Stored data
[Start of Attachment]

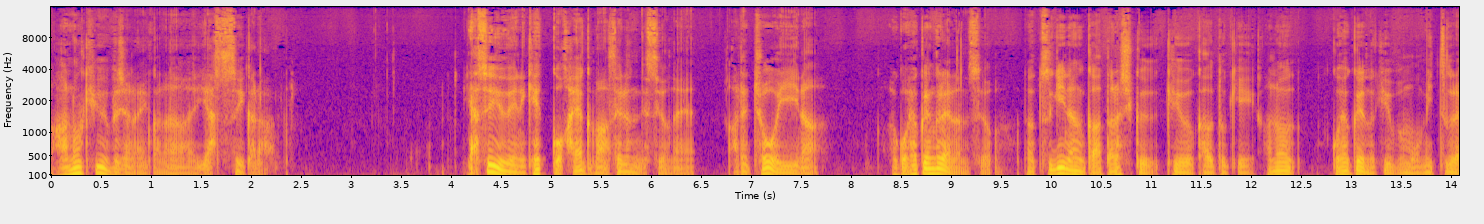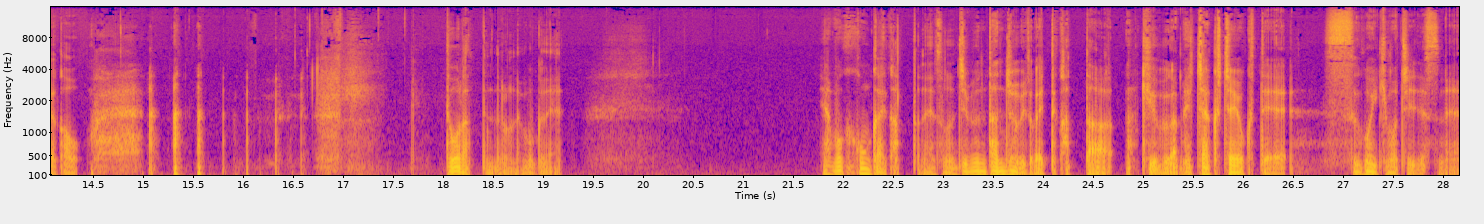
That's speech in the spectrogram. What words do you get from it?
あのキューブじゃないかな。安いから。安い上に結構早く回せるんですよね。あれ超いいな。500円ぐらいなんですよ。次なんか新しくキューブ買うとき、あの500円のキューブも3つぐらい買おう。どうなってんだろうね、僕ね。いや、僕今回買ったね、その自分誕生日とか言って買ったキューブがめちゃくちゃ良くて、すごい気持ちいいですね。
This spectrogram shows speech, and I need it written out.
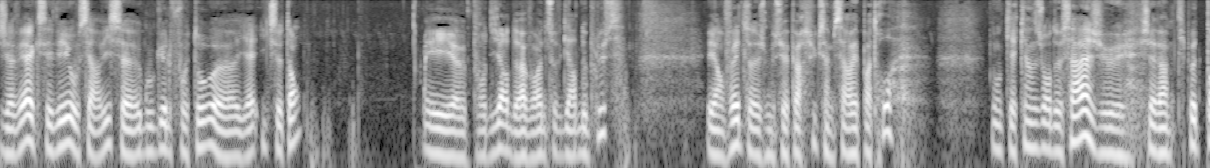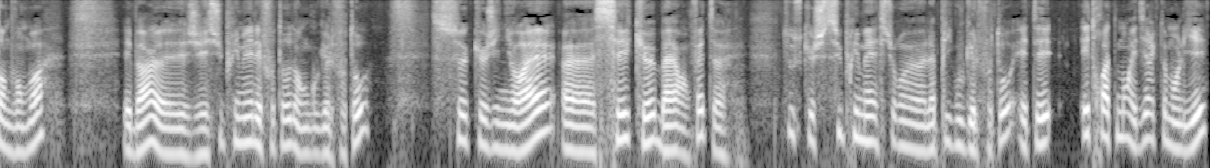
j'avais accédé au service euh, Google Photos euh, il y a X temps, et euh, pour dire d'avoir une sauvegarde de plus. Et en fait, je me suis aperçu que ça ne me servait pas trop. Donc il y a 15 jours de ça, j'avais un petit peu de temps devant moi. Et ben j'ai supprimé les photos dans Google Photos. Ce que j'ignorais, c'est que ben, en fait tout ce que je supprimais sur l'appli Google Photos était étroitement et directement lié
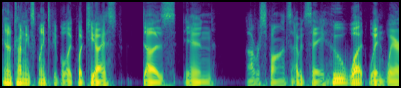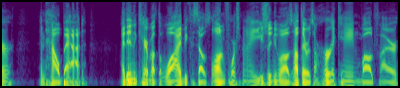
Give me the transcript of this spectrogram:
and I'm trying to explain to people like what GIS does in a response, I would say who, what, when, where, and how bad. I didn't care about the why because I was law enforcement. I usually knew I was out there was a hurricane, wildfire,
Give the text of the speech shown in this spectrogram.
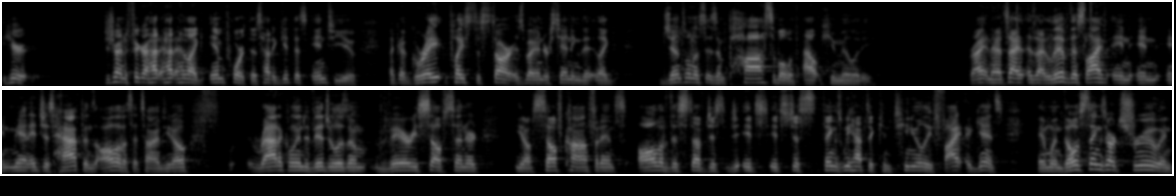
here, just trying to figure out how to, how to, like import this, how to get this into you. Like a great place to start is by understanding that like gentleness is impossible without humility. Right? And as I, as I live this life, and, and, and man, it just happens, all of us at times, you know, radical individualism, very self centered, you know, self-confidence, all of this stuff, just it's, it's just things we have to continually fight against. And when those things are true and,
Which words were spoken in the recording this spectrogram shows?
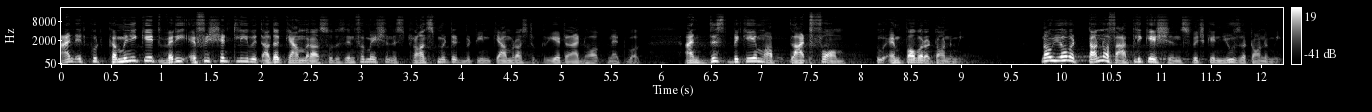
And it could communicate very efficiently with other cameras, so this information is transmitted between cameras to create an ad hoc network. And this became our platform to empower autonomy. Now you have a ton of applications which can use autonomy,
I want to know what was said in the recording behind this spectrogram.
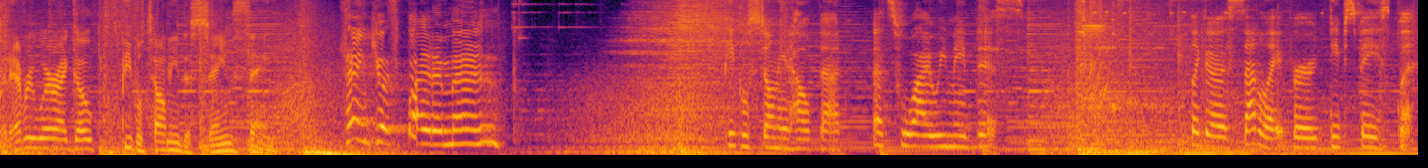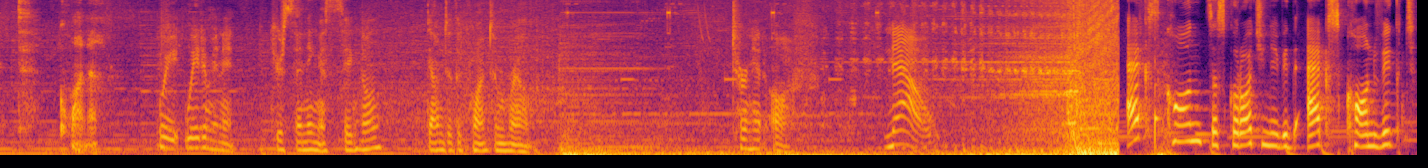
But everywhere I go, people tell me the same thing. Thank you, Spider Man. People still need help, Dad. That's why we made this. Like a satellite for deep space, but quanta. Wait, wait a minute. You're sending a signal down to the quantum realm. Turn it off. Now! Ex-con – це скорочення від ex-convict,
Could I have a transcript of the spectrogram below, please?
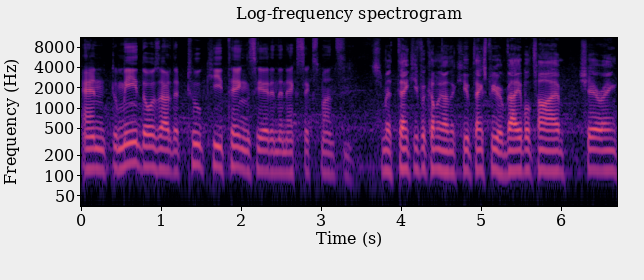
And to me, those are the two key things here in the next six months. Mm. Sumit, thank you for coming on theCUBE. Thanks for your valuable time, sharing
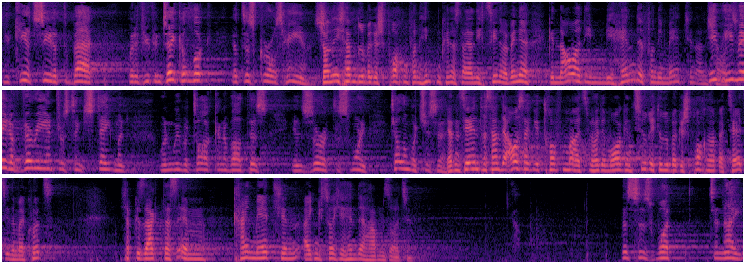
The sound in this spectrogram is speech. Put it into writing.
you can't see it at the back, but if you can take a look at this girl's hands, John und ich haben darüber gesprochen, von hinten können es leider nicht sehen, aber wenn ihr genauer die, Hände von dem Mädchen he, he anschaut, made a very interesting statement when we were talking about this in Zurich this morning. Tell him what you er said. hat eine sehr interessante Aussage getroffen, als wir heute Morgen in Zürich darüber gesprochen haben. Erzählt es Ihnen mal kurz. Ich habe gesagt, dass ähm, kein Mädchen eigentlich solche Hände haben sollte. This is what tonight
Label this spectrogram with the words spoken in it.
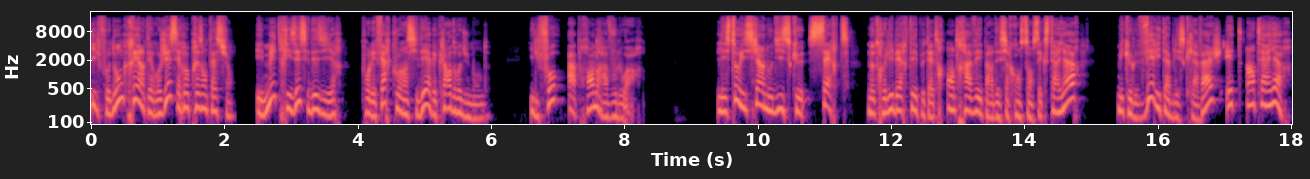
il faut donc réinterroger ses représentations et maîtriser ses désirs pour les faire coïncider avec l'ordre du monde. Il faut apprendre à vouloir. Les stoïciens nous disent que, certes, notre liberté peut être entravée par des circonstances extérieures, mais que le véritable esclavage est intérieur.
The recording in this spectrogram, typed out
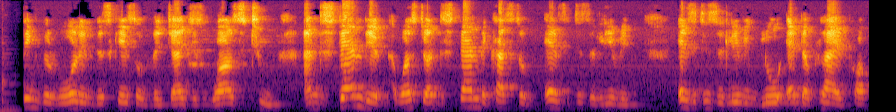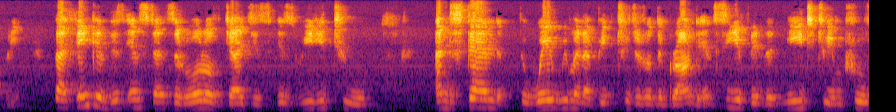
I think the role in this case of the judges was to understand the was to understand the custom as it is a living, as it is a living law, and apply it properly. So I think in this instance, the role of judges is really to understand the way women are being treated on the ground and see if there's a need to improve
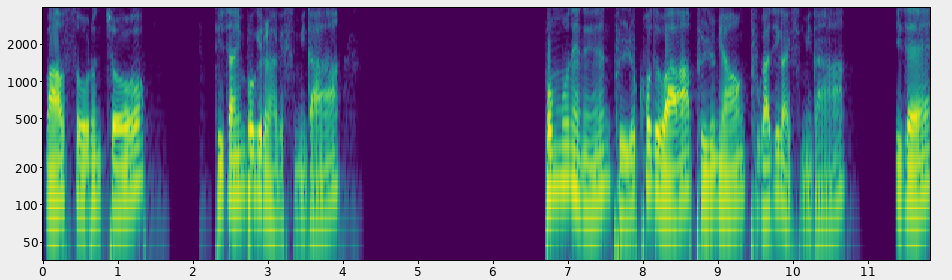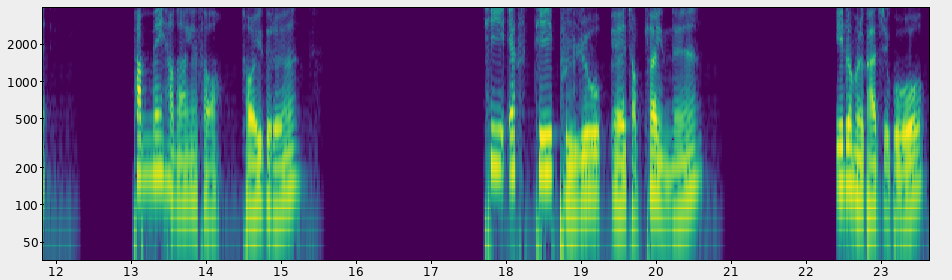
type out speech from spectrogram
마우스 오른쪽 디자인 보기를 하겠습니다. 본문에는 분류 코드와 분류명 두 가지가 있습니다. 이제 판매 현황에서 저희들은 txt 분류에 적혀 있는 이름을 가지고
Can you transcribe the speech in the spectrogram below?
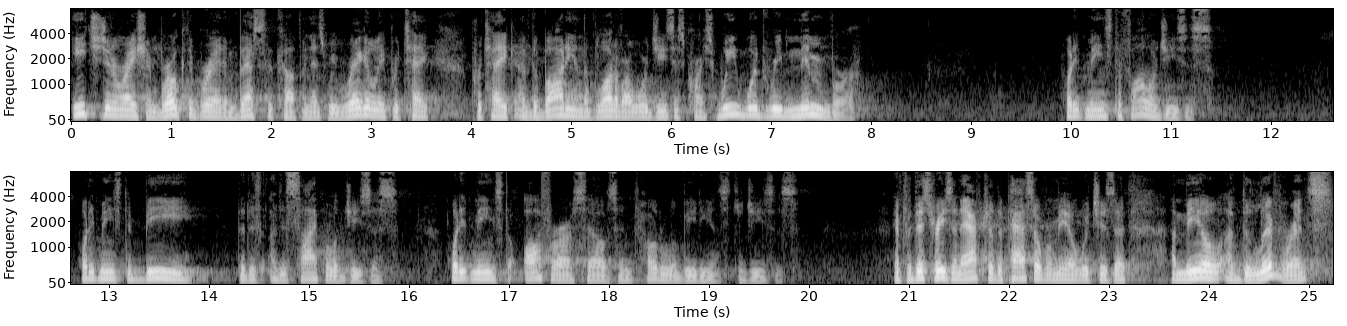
each generation broke the bread and blessed the cup, and as we regularly partake, partake of the body and the blood of our Lord Jesus Christ, we would remember what it means to follow Jesus, what it means to be is a disciple of Jesus, what it means to offer ourselves in total obedience to Jesus. And for this reason, after the Passover meal, which is a, a meal of deliverance,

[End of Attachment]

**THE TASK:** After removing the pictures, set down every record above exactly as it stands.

**OUTPUT:**
That's speech in the spectrogram. What words do you get from it?
あのキューブじゃないかな。安いから。安い上に結構早く回せるんですよね。あれ超いいな。500円ぐらいなんですよ。次なんか新しくキューブ買うとき、あの500円のキューブも3つぐらい買おう。どうなってんだろうね、僕ね。いや、僕今回買ったね、その自分誕生日とか言って買ったキューブがめちゃくちゃ良くて、すごい気持ちいいですね。
This spectrogram shows speech, and I need it written out.
j'avais accédé au service euh, Google Photos euh, il y a X temps, et euh, pour dire d'avoir une sauvegarde de plus. Et en fait, je me suis aperçu que ça ne me servait pas trop. Donc il y a 15 jours de ça, j'avais un petit peu de temps devant moi. Et ben j'ai supprimé les photos dans Google Photos. Ce que j'ignorais, c'est que ben, en fait tout ce que je supprimais sur l'appli Google Photos était étroitement et directement lié
Give me the transcript of this spectrogram:
and I'm trying to explain to people like what GIS does in a response, I would say who, what, when, where, and how bad. I didn't care about the why because I was law enforcement. I usually knew I was out there was a hurricane, wildfire,
Give the text of the speech shown in this spectrogram.
here, just trying to figure out how to, how to, like import this, how to get this into you. Like a great place to start is by understanding that like gentleness is impossible without humility. Right? And as I, as I live this life, and, and, and man, it just happens, all of us at times, you know, radical individualism, very self centered, you know, self-confidence, all of this stuff, just it's, it's just things we have to continually fight against. And when those things are true and,
Which words were spoken in the recording this spectrogram shows?
And it could communicate very efficiently with other cameras, so this information is transmitted between cameras to create an ad hoc network. And this became our platform to empower autonomy. Now you have a ton of applications which can use autonomy,
I want to know what was said in the recording behind this spectrogram.
But everywhere I go, people tell me the same thing. Thank you, Spider Man. People still need help, Dad. That's why we made this. Like a satellite for deep space, but quanta. Wait, wait a minute. You're sending a signal down to the quantum realm. Turn it off. Now! Ex-con – це скорочення від ex-convict,
Could I have a transcript of the spectrogram below, please?
And to me, those are the two key things here in the next six months. Mm. Sumit, thank you for coming on theCUBE. Thanks for your valuable time, sharing
The sound in this spectrogram is speech. Put it into writing.
you can't see it at the back, but if you can take a look at this girl's hands, John und ich haben darüber gesprochen, von hinten können es leider nicht sehen, aber wenn ihr genauer die, Hände von dem Mädchen he, he anschaut, made a very interesting statement when we were talking about this in Zurich this morning. Tell him what you er said. hat eine sehr interessante Aussage getroffen, als wir heute Morgen in Zürich darüber gesprochen haben. Erzählt es Ihnen mal kurz. Ich habe gesagt, dass ähm, kein Mädchen eigentlich solche Hände haben sollte. This is what tonight
Label this spectrogram with the words spoken in it.
il faut donc réinterroger ses représentations et maîtriser ses désirs pour les faire coïncider avec l'ordre du monde. Il faut apprendre à vouloir. Les stoïciens nous disent que, certes, notre liberté peut être entravée par des circonstances extérieures, mais que le véritable esclavage est intérieur.
The recording in this spectrogram, typed out
I think the role in this case of the judges was to understand the was to understand the custom as it is a living, as it is a living law, and apply it properly. So I think in this instance, the role of judges is really to understand the way women are being treated on the ground and see if there's a need to improve
type out speech from spectrogram
마우스 오른쪽 디자인 보기를 하겠습니다. 본문에는 분류 코드와 분류명 두 가지가 있습니다. 이제 판매 현황에서 저희들은 txt 분류에 적혀 있는 이름을 가지고
Can you transcribe the speech in the spectrogram below?
each generation broke the bread and blessed the cup, and as we regularly partake, partake of the body and the blood of our Lord Jesus Christ, we would remember what it means to follow Jesus, what it means to be is a disciple of Jesus, what it means to offer ourselves in total obedience to Jesus. And for this reason, after the Passover meal, which is a, a meal of deliverance,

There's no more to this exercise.